    Michaëlsson, K., Wolk, A., Langenskiöld, S., Basu, S., Warensjö Lemming, E., Melhus, H. and Byberg, L. (2014) Milk Intake and risk of Mortality and Fractures in women and men: cohort studies. The British Medical Journal 2014(349) p.6015

    References

    Allergy UK (2012) Dairy Intolerance. [Online]. Available at: http://www.allergyuk.org/common-food-intolerances/dairy-intolerance [Accessed: 14 October 2014].

    1Food Standards Agency (2007) Guidelines for use and reproduction of the eatwell plate model [Online]. Available at: http://www.food.gov.uk/scotland/scotnut/eatwellplate/guidelines [Accessed: 14 October 2014].

    2Food Standards Agency (2007) Organic Milk Workshop [Online]. Available at: http://tna.europarchive.org/20120419000433/http://www.food.gov.uk/multimedia/pdfs/orgmilkwork.pdf Accessed 02 October 2014].

    Harvard School of Public Health (HSPH) (2011) Harvard researchers lauch Healthy Eating Plate [Online]. Available at: http://www.hsph.harvard.edu/news/press-releases/healthy-eating-plate/ [Accessed: 15 October 2014].

    Heaney, R.P. and Weaver, C.M. (1990) Calcium absorption form Kale. The American Journal of Clinical Nutrition. (51) p.656-7.

    Miciński, J., Zwierzchowski, G., Kowalski, I.M., Szarek, J., Pierożyński, B and Raistenskis, J. (2012) The effects of bovine milk fat on human health. Polish Annals of Medicine. 19(2) p. 170-175.

    Michaëlsson, K., Wolk, A., Langenskiöld, S., Basu, S., Warensjö Lemming, E., Melhus, H. and Byberg, L. (2014) Milk Intake and risk of Mortality and Fractures in women and men: cohort studies. The British Medical Journal 2014(349) p.6015

    Pedone, C., Napoli, N., Pozzilli, P., Bandinelli, S. Ferrucci, L. and Antonelli-Incalzi, R. (2010) Quality of diet and potential renal acid load as risk factors for reduced bone density in elderly women. Bone. 46(4) p. 1063-1067

    Quin, L.Q., He, K. and Xu, J-Y. (2009) Milk consumption and circulating insulin-like growth factor-I level: a systematic literature review. International Journal of Food Science and Nutrition, 60(7), p. 330–340.

    1United States Department of Agriculture (USDA) (2007) ChooseMyPlate: What is MyPlate? [Online]. Available at: http://www.choosemyplate.gov/about.html
    [Accessed: 15 October 2014].

    2United States Department of Agriculture (USDA) (2007) ChooseMyPlate: What foods are included in the dairy group? [Online]. Available at: http://www.choosemyplate.gov/food-groups/dairy.html [Accessed: 15 October 2014].

    Like

Leave a Reply

Please log in using one of these methods to post your comment:

WordPress.com Logo

You are commenting using your WordPress.com account. Log Out /  Change )

Google+ photo
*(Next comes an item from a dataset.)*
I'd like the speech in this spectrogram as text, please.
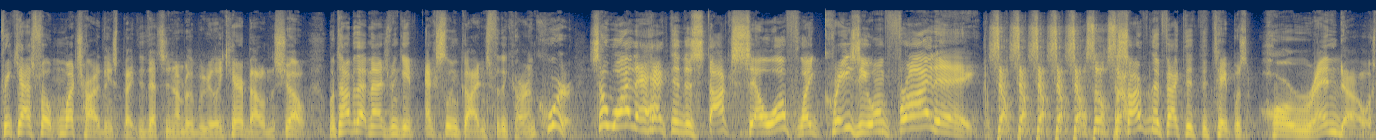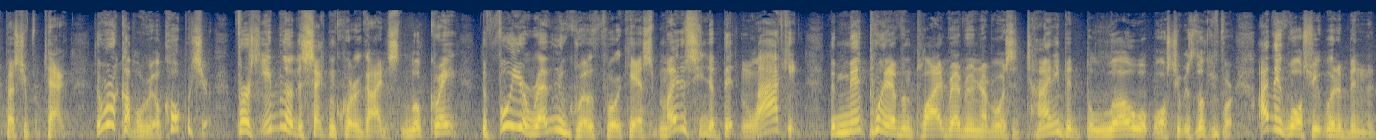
Free cash flow much higher than expected. That's a number that we really care about on the show. On top of that, management gave excellent guidance for the current quarter. So why the heck did the stock sell off like crazy on Friday? Sell, sell, sell, sell, sell, sell, sell. Aside from the fact that the tape was horrendo, especially for tech, there were a couple real culprits here. First, even though the second quarter guidance looked great, the full year revenue growth forecast might have seemed a bit lacking. The midpoint of implied revenue number was a tiny bit below what Wall Street was looking for. I think Wall Street would have been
You are commenting using your Google+ account. Log Out /  Change )

Twitter picture

You are commenting using your Twitter account. Log Out /  Change )

Facebook photo

You are commenting using your Facebook account. Log Out /  Change )

Connecting to %s